When someone steals your content, they also steal your viewers. If your own channel is is monetised, then the copyright offender is also stealing your money.

Most importantly, perhaps, is that the original author misses out on interacting with viewers. Comments and questions asked on copyright-offending channels usually go unanswered as the channel owner is unlikely to care or even be in a position to answer questions. Likes and dislikes are important ways for an author to gauge viewer interest and guide future projects, but they do not get this information if the content is viewed and rated elsewhere.

If you find interesting-looking videos on Youtube, check who has posted it and, if they don't appear to be the author, take a look around Youtube and see if you can find the person who owns that video content. Then view the videos on the authors' Youtube sites instead.

How to lodge a Copyright Complaint on Youtube:

If you are an author who feels their video copyright has been infringed, lodge a complaint with Youtube.

Click on the flag symbol under the offending video and a list of options will appear. Choose "Infringes my rights" then choose "Infringes my copyright" from the next list to appear. Press submit.

From the next window, choose the option to submit a copyright complaint and another browser window/tab will open up where you can fill out all the relevant information including the web address of the offending videos and the address of your original. You can include multiple complaints on one form by choosing "Add another video".

Copyright complaints are legal claims to ownership and there can be penalties for lodging false claims, so you will also have to fill out some personal details plus make a declaration that you own the content and are making the complaint in good faith.

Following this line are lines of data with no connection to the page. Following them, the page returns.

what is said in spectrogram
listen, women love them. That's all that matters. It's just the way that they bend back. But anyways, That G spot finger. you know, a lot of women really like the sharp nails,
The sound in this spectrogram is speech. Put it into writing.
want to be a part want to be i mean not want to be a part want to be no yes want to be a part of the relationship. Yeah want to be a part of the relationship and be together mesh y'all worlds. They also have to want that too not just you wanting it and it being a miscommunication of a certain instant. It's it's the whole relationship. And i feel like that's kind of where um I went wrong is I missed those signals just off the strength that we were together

Hit the submit button and you will receive emails from Youtube advising you of the status of the complaint. Hopefully the offending video will be removed within 24 hours.

If enough complaints are received, I understand Youtube is likely to delete an entire channel. If a channel exists only to profit from other people's work, without credit or agreement, then this would be a good outcome.

Monday, January 6, 2014

Still Life Painting Stand

Happy new year blog reader!

I haven't had much chance to paint over the "festive season" but I did manage to find some time to build myself a stand for setting up still life arrangements.

I've wanted to do still life for some time but I never really had a convenient way to set them up. Cardboard boxes on top of cardboard boxes just don't cut it.

Here's my solution to that problem...

diy still life oil painting set up stand

I built it out of some old shelves and other bits of chipboard and timber I had in the garage and I finished it in the same colour as my studio walls. It's made in two sections and can be set to four different heights. Like several other things in my studio, it's on castors so I can shove it around.

The idea is to have an assortment of different sized boards and surfaces that can sit on top to the stand to hold arrangements of objects. I also need to accommodate a "back wall" that can be either painted matte black or covered in draped cloth. I may even build a simple shadow box to sit on top.